Your answer must be an exact copy of the lines from the one containing "Could I get" through the last line of the records below, with no pictures; please include nothing else.

[[ Data records open ]]

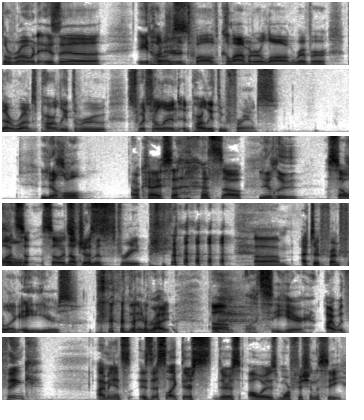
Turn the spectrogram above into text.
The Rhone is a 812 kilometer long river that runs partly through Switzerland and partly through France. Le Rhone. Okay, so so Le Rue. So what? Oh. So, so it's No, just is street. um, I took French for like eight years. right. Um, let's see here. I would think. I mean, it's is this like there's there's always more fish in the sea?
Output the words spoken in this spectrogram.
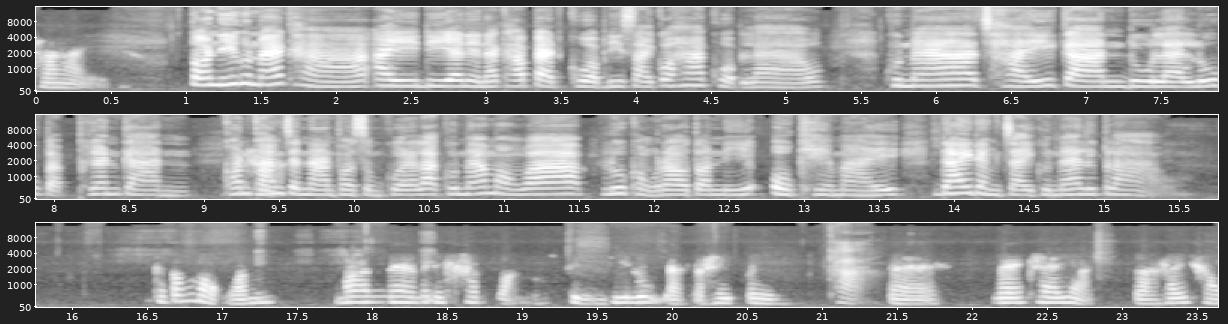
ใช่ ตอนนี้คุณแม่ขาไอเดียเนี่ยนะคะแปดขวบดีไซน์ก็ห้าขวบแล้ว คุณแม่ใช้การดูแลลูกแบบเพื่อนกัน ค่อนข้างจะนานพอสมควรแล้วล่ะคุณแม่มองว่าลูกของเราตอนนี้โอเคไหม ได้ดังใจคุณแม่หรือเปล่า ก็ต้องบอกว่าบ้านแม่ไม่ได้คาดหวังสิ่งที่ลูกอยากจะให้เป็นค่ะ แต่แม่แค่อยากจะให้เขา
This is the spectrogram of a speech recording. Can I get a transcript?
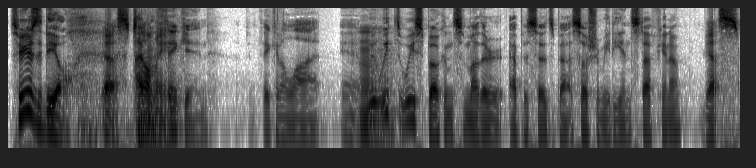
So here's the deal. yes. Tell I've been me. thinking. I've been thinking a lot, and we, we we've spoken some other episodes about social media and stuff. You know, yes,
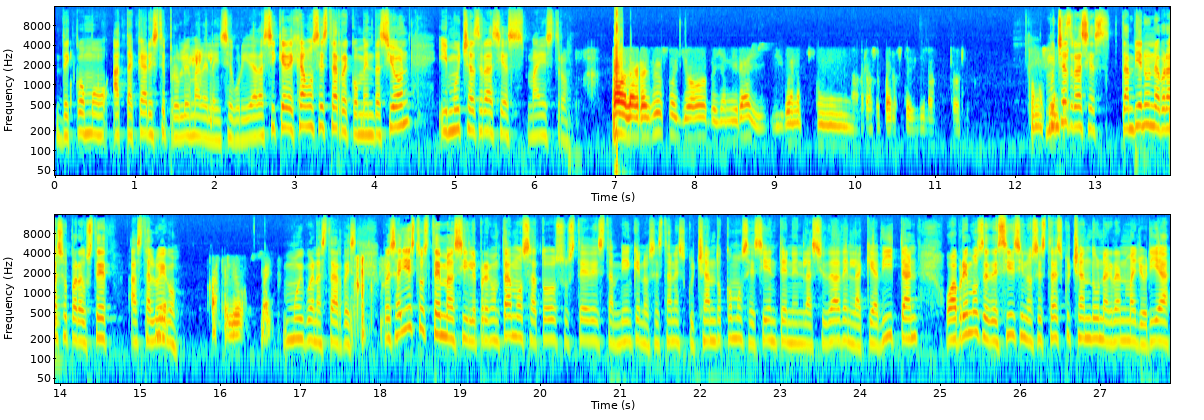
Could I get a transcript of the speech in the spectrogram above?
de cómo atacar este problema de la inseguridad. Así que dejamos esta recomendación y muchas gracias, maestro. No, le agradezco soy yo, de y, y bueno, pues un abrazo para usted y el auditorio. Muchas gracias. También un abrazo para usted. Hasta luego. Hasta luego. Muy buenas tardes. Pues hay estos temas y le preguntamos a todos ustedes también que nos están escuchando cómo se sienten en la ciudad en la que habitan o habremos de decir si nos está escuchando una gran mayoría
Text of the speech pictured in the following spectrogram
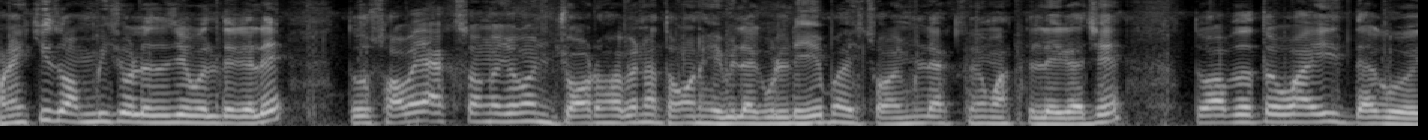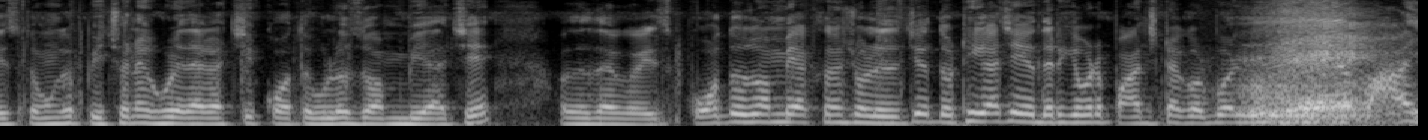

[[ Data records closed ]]

_Result:_
Could I get a transcript of the speech in the spectrogram above?
de cómo atacar este problema de la inseguridad. Así que dejamos esta recomendación y muchas gracias, maestro. No, le agradezco soy yo, de y, y bueno, pues un abrazo para usted y el auditorio. Muchas gracias. También un abrazo para usted. Hasta luego. Hasta luego. Muy buenas tardes. Pues hay estos temas y le preguntamos a todos ustedes también que nos están escuchando cómo se sienten en la ciudad en la que habitan o habremos de decir si nos está escuchando una gran mayoría
Text of the speech pictured in the following spectrogram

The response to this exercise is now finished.